# WHAT THE TASK ASKS
Find the line holding "I need a transcript" in the entries below. Give it again exactly, along with every line after it up to and including the line holding "I want you to".

# INFORMATION PROVIDED

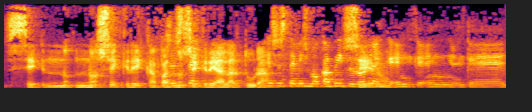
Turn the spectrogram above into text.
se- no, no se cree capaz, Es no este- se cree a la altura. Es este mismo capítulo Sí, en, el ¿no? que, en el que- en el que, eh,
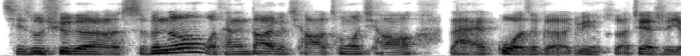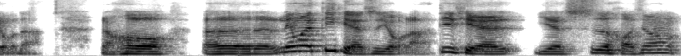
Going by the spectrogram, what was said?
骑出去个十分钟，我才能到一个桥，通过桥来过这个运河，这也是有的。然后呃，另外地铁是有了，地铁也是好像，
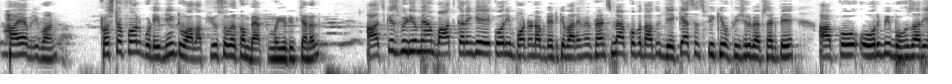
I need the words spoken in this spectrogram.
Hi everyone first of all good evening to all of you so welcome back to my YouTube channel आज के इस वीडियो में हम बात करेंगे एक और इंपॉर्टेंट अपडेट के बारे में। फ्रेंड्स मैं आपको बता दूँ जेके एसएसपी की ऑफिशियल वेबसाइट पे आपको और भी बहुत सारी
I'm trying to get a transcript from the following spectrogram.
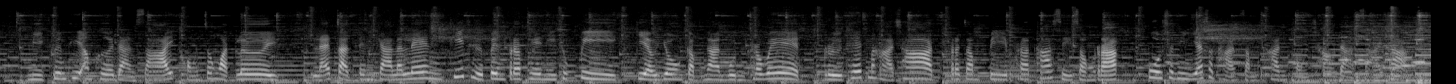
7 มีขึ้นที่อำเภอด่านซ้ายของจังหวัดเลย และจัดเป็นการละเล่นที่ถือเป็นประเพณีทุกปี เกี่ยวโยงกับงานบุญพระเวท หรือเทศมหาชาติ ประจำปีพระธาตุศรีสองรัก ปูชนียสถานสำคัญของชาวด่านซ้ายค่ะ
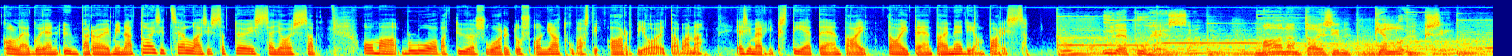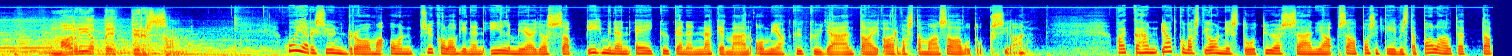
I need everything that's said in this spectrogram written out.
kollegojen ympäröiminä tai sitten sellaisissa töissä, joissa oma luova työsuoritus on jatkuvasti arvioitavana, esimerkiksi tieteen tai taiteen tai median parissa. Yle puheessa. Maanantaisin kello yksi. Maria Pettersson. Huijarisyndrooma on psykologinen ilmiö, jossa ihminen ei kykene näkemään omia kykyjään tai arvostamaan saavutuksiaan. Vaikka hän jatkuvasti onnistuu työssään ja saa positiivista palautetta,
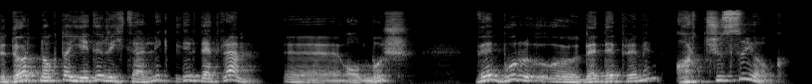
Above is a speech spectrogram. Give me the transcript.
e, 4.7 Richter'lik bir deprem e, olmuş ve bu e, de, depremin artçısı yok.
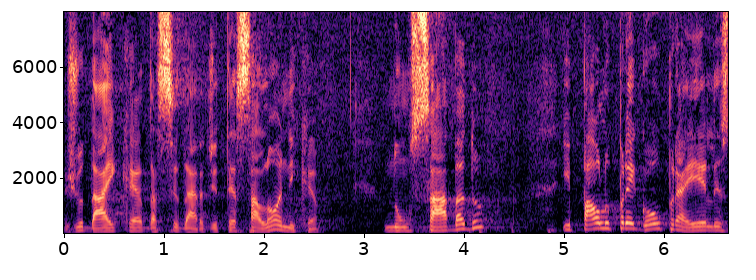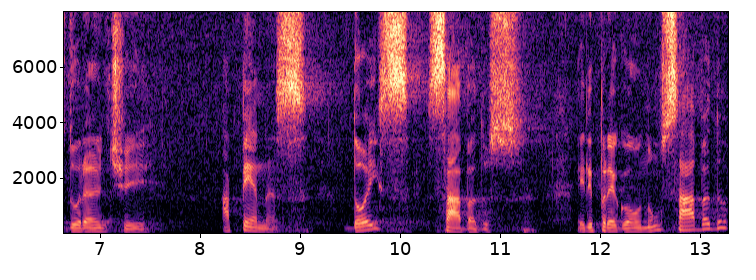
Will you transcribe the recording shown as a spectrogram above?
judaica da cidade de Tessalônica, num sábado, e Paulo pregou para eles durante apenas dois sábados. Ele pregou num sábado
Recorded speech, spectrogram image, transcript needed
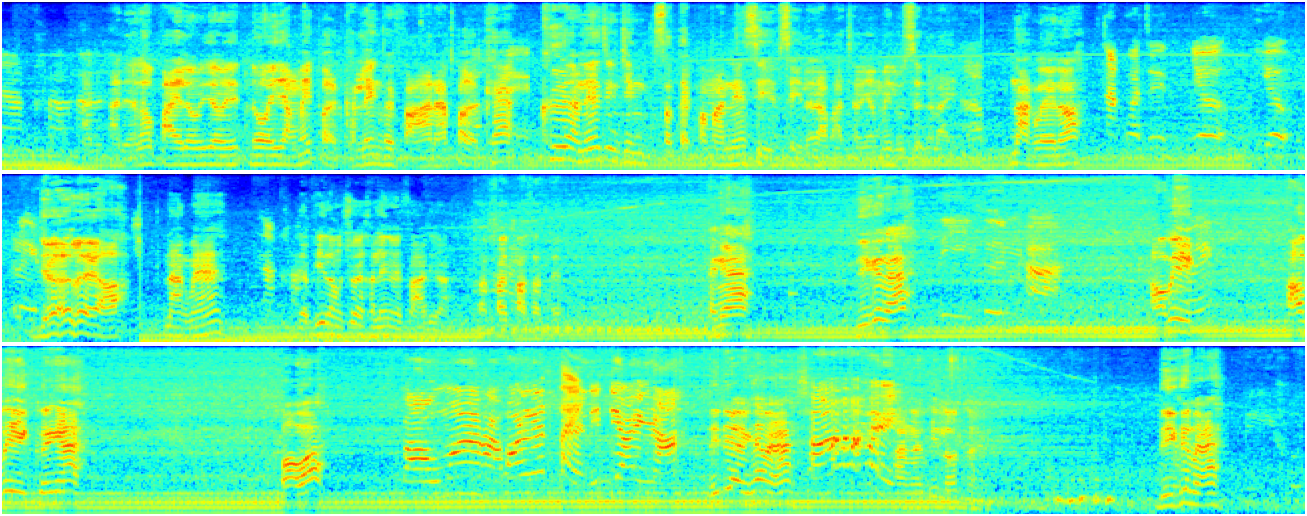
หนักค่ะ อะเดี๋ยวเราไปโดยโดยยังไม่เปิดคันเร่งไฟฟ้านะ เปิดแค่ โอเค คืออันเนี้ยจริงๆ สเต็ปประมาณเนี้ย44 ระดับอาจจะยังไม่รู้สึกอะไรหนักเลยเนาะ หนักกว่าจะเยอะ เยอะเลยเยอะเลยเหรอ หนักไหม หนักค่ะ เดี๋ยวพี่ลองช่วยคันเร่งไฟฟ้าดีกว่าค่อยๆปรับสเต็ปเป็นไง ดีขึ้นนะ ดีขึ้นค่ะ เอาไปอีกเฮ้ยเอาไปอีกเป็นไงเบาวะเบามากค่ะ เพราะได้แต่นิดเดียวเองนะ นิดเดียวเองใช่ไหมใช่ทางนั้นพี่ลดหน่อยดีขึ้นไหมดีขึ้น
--
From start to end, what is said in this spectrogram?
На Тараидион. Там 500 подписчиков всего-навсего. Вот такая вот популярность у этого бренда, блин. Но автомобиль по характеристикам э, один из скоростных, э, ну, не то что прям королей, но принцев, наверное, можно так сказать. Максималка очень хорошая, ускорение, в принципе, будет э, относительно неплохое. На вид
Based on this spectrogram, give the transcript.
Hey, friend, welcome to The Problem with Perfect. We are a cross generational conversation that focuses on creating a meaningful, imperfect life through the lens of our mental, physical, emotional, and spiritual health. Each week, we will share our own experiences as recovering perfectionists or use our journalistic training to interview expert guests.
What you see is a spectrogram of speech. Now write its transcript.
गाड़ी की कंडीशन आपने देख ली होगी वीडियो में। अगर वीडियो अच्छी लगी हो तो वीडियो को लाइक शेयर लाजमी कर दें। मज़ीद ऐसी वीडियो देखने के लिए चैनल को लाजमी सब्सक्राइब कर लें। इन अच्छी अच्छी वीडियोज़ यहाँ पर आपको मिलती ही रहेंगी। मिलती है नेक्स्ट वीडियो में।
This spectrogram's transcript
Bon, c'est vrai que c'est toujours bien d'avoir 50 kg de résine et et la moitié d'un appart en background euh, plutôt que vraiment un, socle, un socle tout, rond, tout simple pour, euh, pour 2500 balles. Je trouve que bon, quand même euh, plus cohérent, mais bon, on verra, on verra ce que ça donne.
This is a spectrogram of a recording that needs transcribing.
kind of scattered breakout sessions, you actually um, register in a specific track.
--
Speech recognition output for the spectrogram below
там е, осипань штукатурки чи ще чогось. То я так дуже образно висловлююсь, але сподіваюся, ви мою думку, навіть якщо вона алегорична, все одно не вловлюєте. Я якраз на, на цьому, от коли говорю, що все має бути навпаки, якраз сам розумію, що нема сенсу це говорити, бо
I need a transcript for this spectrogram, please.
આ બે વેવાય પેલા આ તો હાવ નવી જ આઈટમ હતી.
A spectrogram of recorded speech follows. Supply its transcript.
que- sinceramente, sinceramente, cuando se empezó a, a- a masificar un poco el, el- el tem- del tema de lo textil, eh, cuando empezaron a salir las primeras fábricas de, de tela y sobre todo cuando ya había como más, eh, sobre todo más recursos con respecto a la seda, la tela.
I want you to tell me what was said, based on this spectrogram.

# WRITTEN RESPONSE
I need a transcript for this spectrogram, please.
આ બે વેવાય પેલા આ તો હાવ નવી જ આઈટમ હતી.
A spectrogram of recorded speech follows. Supply its transcript.
que- sinceramente, sinceramente, cuando se empezó a, a- a masificar un poco el, el- el tem- del tema de lo textil, eh, cuando empezaron a salir las primeras fábricas de, de tela y sobre todo cuando ya había como más, eh, sobre todo más recursos con respecto a la seda, la tela.
I want you to tell me what was said, based on this spectrogram.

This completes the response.